Cuthbert is given the Herculean task of winning the Lindisfarne monks over to the Benedictine rule of life, which he, himself, has only newly adopted after the Synod of Whitby. But, despite the bitterness and aggression shown towards him by those who were reluctant to change, he remained patient, kind, and sensitive to others, yet strong and resolute. Also interesting that Bede understands the ‘tedium’ of the long nights of prayer. There is nothing romantic here, just hard graft. This passage gives us the greatest insight into the daily monastic life Cuthbert experienced as prior of Lindisfarne, and it is deeply moving in its humanity.
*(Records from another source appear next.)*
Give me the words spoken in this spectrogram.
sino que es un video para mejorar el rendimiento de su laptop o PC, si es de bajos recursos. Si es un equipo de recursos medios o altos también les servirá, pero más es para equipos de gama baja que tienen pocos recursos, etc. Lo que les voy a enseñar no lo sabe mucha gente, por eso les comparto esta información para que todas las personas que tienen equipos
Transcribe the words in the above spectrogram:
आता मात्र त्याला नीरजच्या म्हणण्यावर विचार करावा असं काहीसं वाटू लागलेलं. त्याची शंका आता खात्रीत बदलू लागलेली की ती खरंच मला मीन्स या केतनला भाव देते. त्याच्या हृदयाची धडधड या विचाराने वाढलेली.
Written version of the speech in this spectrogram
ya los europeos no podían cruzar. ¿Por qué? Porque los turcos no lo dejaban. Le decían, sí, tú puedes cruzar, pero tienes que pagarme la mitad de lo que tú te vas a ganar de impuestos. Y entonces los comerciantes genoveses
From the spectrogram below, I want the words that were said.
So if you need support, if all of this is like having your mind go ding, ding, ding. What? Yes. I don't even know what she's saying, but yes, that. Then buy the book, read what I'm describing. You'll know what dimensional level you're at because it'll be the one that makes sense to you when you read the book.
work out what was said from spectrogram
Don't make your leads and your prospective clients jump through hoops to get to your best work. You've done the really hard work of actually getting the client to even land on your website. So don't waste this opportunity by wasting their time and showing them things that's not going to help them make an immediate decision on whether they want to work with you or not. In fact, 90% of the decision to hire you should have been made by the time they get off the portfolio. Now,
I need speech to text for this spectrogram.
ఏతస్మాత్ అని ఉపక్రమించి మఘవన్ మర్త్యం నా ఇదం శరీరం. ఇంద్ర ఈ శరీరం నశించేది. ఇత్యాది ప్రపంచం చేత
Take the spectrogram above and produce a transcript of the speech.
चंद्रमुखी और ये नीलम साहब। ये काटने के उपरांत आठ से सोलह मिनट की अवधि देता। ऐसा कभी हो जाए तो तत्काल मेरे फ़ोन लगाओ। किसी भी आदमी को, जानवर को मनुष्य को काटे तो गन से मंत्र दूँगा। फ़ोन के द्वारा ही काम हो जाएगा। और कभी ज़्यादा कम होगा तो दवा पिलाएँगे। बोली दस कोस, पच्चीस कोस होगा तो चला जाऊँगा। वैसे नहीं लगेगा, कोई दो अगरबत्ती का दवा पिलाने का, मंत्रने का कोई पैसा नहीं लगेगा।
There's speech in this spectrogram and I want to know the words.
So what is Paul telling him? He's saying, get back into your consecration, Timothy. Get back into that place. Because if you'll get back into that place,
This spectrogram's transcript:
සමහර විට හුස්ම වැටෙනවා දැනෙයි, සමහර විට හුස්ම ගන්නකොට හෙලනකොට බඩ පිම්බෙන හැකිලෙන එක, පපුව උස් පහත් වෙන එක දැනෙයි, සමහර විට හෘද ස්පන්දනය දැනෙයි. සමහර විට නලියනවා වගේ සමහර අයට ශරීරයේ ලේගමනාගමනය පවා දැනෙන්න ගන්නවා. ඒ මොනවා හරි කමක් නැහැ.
Jesus feeds the crowds with bread and fishes, and the disciples report what the whole country, including Herod, is saying about Jesus’ identity. Then Peter utters the ultimate profession, “You are the Christ of God.” There it is. But how little he realises what he has said, for then comes the call to participate with Jesus in the redemption of the world, to be partakers with him of Earth’s restoration – “take up your cross daily and follow me.”